TASK DETAILS. A word-for-word copy of all entries is required, without images.

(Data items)
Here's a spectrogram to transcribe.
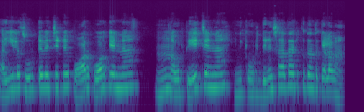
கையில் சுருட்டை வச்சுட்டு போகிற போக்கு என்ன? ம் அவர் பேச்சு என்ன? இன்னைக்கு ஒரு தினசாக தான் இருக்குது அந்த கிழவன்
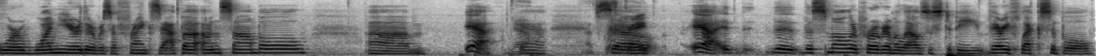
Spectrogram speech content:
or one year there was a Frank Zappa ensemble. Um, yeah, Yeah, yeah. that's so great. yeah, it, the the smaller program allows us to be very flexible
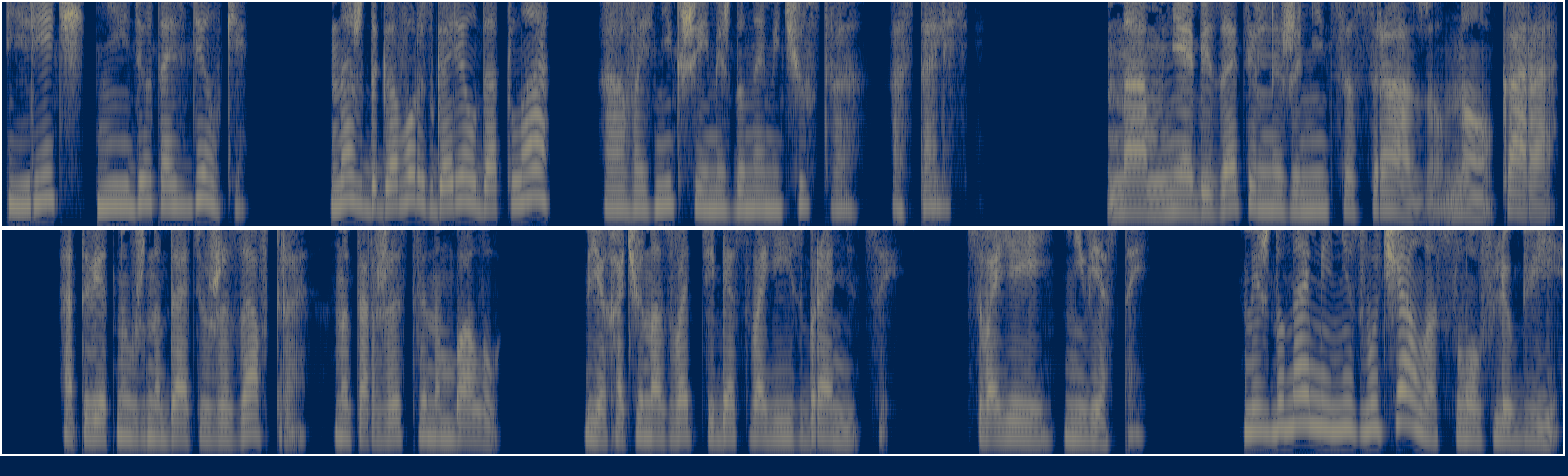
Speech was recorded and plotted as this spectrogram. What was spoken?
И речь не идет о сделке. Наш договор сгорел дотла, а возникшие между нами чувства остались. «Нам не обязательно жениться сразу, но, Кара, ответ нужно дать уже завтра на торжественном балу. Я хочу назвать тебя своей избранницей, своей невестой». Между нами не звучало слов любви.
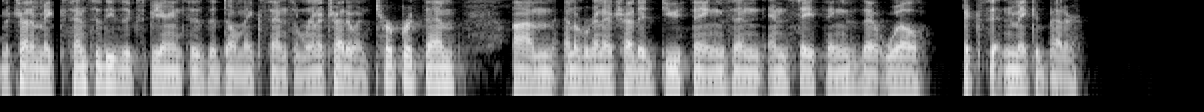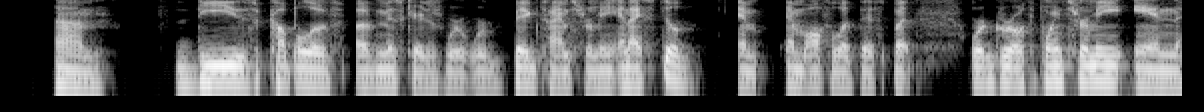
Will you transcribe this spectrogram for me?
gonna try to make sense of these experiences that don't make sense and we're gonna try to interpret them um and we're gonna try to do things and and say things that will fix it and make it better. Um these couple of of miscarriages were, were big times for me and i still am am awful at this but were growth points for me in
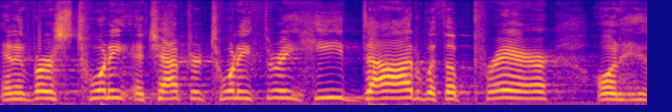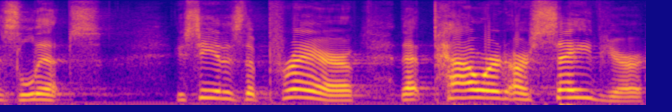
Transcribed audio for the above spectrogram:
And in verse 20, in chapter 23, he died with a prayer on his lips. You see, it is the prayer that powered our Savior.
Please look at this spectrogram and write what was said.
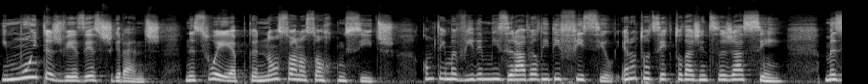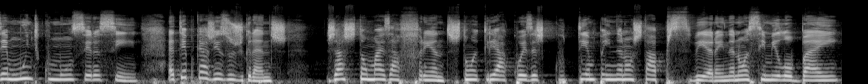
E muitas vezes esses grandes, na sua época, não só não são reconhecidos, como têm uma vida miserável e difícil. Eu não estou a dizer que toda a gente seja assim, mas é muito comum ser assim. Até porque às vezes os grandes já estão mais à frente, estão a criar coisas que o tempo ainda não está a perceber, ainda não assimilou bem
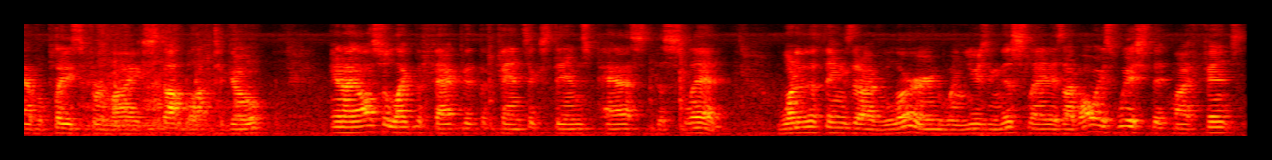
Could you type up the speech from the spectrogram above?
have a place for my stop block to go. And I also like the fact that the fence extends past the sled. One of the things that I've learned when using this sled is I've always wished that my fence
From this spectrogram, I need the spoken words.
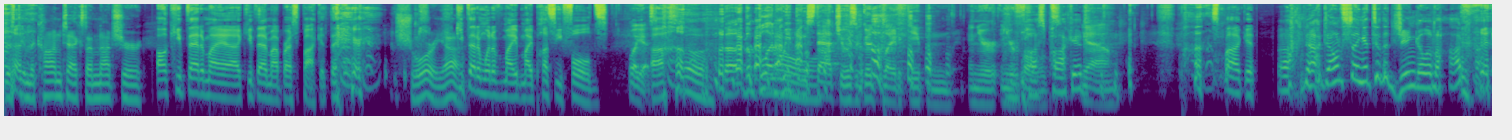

EXERCISE RESULT.
Here's a spectrogram to transcribe.
கையில் சுருட்டை வச்சுட்டு போகிற போக்கு என்ன? ம் அவர் பேச்சு என்ன? இன்னைக்கு ஒரு தினசாக தான் இருக்குது அந்த கிழவன்
Spectrogram speech content:
or one year there was a Frank Zappa ensemble. Um, yeah, Yeah, yeah. that's so great. yeah, it, the the smaller program allows us to be very flexible
Speech was recorded and plotted as this spectrogram. What was spoken?
И речь не идет о сделке. Наш договор сгорел дотла, а возникшие между нами чувства остались. «Нам не обязательно жениться сразу, но, Кара, ответ нужно дать уже завтра на торжественном балу. Я хочу назвать тебя своей избранницей, своей невестой». Между нами не звучало слов любви.
Will you transcribe this spectrogram for me?
gonna try to make sense of these experiences that don't make sense and we're gonna try to interpret them um and we're gonna try to do things and and say things that will fix it and make it better. Um these couple of of miscarriages were, were big times for me and i still am am awful at this but were growth points for me in
Transcribed audio for the above spectrogram:
And in verse 20, in chapter 23, he died with a prayer on his lips. You see, it is the prayer that powered our Savior.
Please look at this spectrogram and write what was said.
E muitas vezes esses grandes, na sua época, não só não são reconhecidos, como têm uma vida miserável e difícil. Eu não estou a dizer que toda a gente seja assim, mas é muito comum ser assim. Até porque às vezes os grandes já estão mais à frente, estão a criar coisas que o tempo ainda não está a perceber, ainda não assimilou bem
Could you type up the speech from the spectrogram above?
have a place for my stop block to go. And I also like the fact that the fence extends past the sled. One of the things that I've learned when using this sled is I've always wished that my fence
From this spectrogram, I need the spoken words.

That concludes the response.